The volunteers of the Gambia Red Cross Society did not disappoint the core values of the global humanitarian organization. Their reaction to the pandemic in saving lives and proper handling of crises is accurately in line with the vision of founder Henry Donald 157 years ago, 1863.
When The Chronicle visited the northern Gambian border settlement– Kerr Ali recently, volunteers were found sanitizing the locals while monitoring the border to ensure compliance of special government restriction measures to control the spread of the disease.
“The services we are doing here at Kerr Ali border post are entirely on a voluntary basis and part of our work is to make sure that all those entering the country through this end strictly adheres to the established guidelines and protocols of the Ministry of Health and WHO,” Abdul Wahab Barry told The Chronicle.
“We make sure that anybody entering the country thoroughly wash their hands as well as ensuring that all those entering are also checked before they enter the country,” he emphasized.
As of Thursday, Gambia recorded 1,556 confirmed cases, 43 deaths with 267 recoveries leaving 1,246 active cases of COVID-19.
Barry, a teacher by profession has been stationed at the border post, about 3 kilometers from Farafenni with his fellow volunteers for the past five months. He described their work as challenging and demanding as they are serving the communities that are still denying the reality of the virus.
“Our biggest challenge is how to change the mindset of the rural people as most of them still don’t believe that COVID-19 is real. They are seriously in need of sensitization to change their mindsets otherwise I see no way that we can get rid of this disease anytime soon,” Bah stressed.
According to him, Red Cross and Health officials are working under harsh conditions at the border where the scorching sun will press on them throughout with little motivation from the public they’re working for.
“To be honest we are doing a great deal of sacrifice here for our people but our situation needs to be considered. If the state can provide a tent for us outside, it will be good because working under the hot sun to make sure that everyone entering the country is safe is not an easy task,” Barry appeals.
He also stressed the lack of mobility, communication difficulties, shortage of human and financial resources is limiting their endeavour in sensitizing the communities in the North Bank Region.
“Our work extends beyond this border.
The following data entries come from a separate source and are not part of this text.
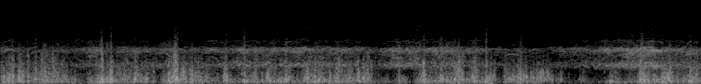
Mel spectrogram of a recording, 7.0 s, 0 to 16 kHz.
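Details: Spring migrating snow geese, some 40,000 to 50,000 birds, on a farm near Freezeout Lake, Fairfield, Montana, on a March morning; steady, dense clamour of honks from the huge flock, with rumbling wind underneath.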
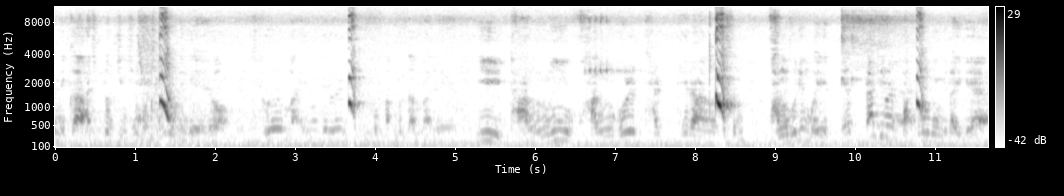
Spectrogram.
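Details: Newborn baby's hiccups: four sharp, squeaky hiccups about every 2–3 seconds, with soft vocal sounds between them.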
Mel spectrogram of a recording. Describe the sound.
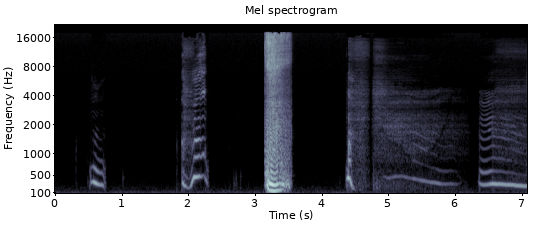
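A single short, loud fart burst stands out between brief breathy vocal gasps and sighs, with a longer moaning voice sound after it.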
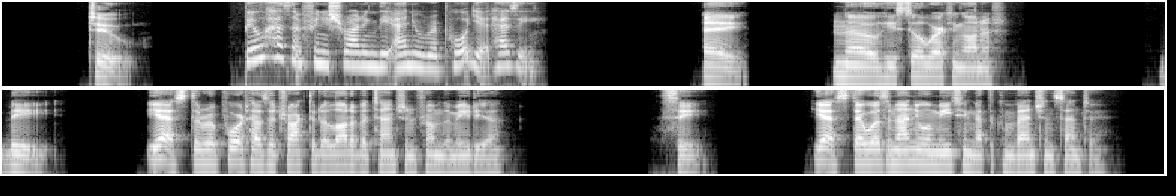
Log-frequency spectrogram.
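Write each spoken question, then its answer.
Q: Bill hasn't finished writing the annual report yet, has he?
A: A: No, he's still working on it.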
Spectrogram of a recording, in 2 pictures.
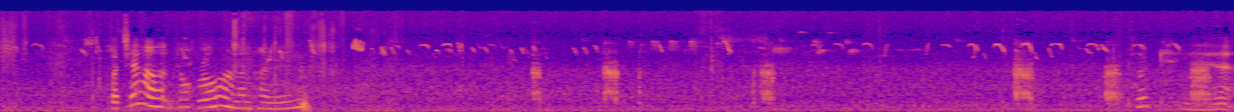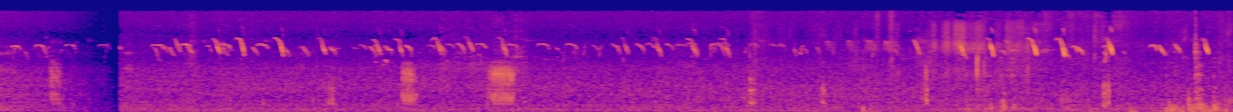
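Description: Chicks peep rapidly in high, shrill chirps.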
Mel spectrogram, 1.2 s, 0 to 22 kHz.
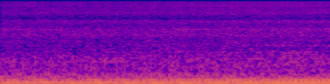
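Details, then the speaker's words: C5 Corvette after fixing a loose starter wire that caused click-no-start: quick clean catch into a deep, even rumble with no stumble, starting better than in past weeks; normal start and idle. "oh yes all right so it's running it started up multiple times no problems it actually sounds a lot better starting up now than it has the past few weeks"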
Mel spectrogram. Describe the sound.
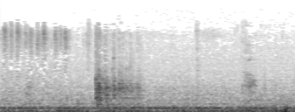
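Dice rolled onto a table for a perception check in a tabletop role-playing game: a short rattling clatter in the middle, over a steady low background hum.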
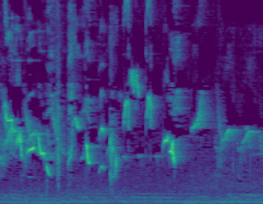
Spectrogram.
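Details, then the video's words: Continuous, tightly spaced song of a greater green leafbird: bright, clear whistled notes and quick descending slurs tumbling one after another, loud and varied throughout. "KICAU CUCAK HIJAU GACOR JEDA RAPAT MATERI MANTAP"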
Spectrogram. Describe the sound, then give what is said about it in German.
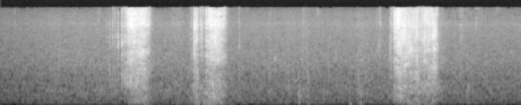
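Stiff PVC plastic fabric rustles and crinkles in three loud bursts as a caver pulls a plastic caving suit on over a warm fleece overall, with quiet pauses between and no talking. “schläuft in seine Höhlenmontur. Über das Faserpelz-Kombi, das warm geht, legt er ein gestabeliges Höhlenkombi aus Kunststoff an, aus PVC.”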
Our services are needed everywhere within the region. We are also responsible for escorting patients for referrals and burials of corpses when the need arises and without mobility and resources, we cannot get these tasks done.”
One woman who provides testimony for the Red Cross work in the community is Amie Bittaye, a 31-year-old housewife. She’s taken upon herself to be providing food on a daily basis to the volunteers at the border post. She described her support as a return of humanitarian gesture to people who are sacrificing and putting their lives on the line for public safety.
“This is not the first time for me to do this. I have been doing this kind of support to humanity. In 2014, I did the same thing for the health workers and Red Cross volunteers who were fighting Ebola and I thought I can do the same to the Red Cross volunteers here again. At least, as my personal contribution to national cause,” Amie tells Chronicle.
The Communications officer of Gambia Red Cross Society, Modou Touray says offering a dignified burial to people who succumbed to COVID-19 related death is a key mandate of their operation. This, he said, is done to respect and accord a dignified burial in respect to the traditional, cultural and religious rites of all departed souls and it’s done in consultation with the family of the deceased.
“If a family member is to participate, we provide them with the Personal Protective Equipment (PPE) for their safety. The burial process is an engaged process where the family members take all the decisions and the Red Cross only facilitates their wish and grants the departed soul a safe and dignified burial,” he explained.
Touray revealed that some of their young volunteers who have not taken part in such activities before are normally traumatized and depressed.